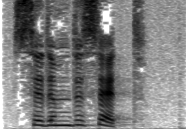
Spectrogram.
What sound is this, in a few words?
seventy, bulgarian numbers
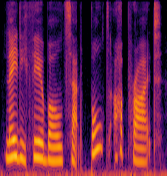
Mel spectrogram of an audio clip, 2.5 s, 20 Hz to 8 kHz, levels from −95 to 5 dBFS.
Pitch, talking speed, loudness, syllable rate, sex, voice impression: 235 Hz, 120 wpm, -18 LUFS, 3.9 syllables/s, female, slightly feminine, young, slightly halting, slightly cute, slightly friendly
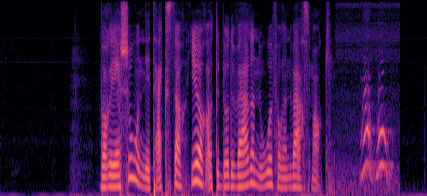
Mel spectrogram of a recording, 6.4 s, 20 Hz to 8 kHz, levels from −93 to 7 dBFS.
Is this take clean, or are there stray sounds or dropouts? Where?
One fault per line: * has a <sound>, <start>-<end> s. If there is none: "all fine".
* has a bark, 5.4-5.9 s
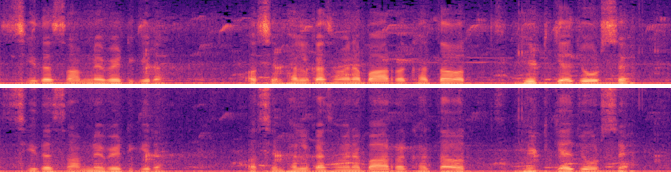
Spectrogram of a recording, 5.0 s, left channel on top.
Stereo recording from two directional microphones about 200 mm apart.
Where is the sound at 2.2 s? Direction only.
15° left (ahead or behind).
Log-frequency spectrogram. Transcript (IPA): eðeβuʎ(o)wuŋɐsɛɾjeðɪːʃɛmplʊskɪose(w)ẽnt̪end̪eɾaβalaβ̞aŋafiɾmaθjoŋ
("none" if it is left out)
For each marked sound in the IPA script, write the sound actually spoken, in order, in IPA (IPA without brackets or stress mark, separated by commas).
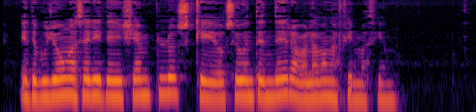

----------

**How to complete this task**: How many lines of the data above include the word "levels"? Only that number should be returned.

**Reply**: 2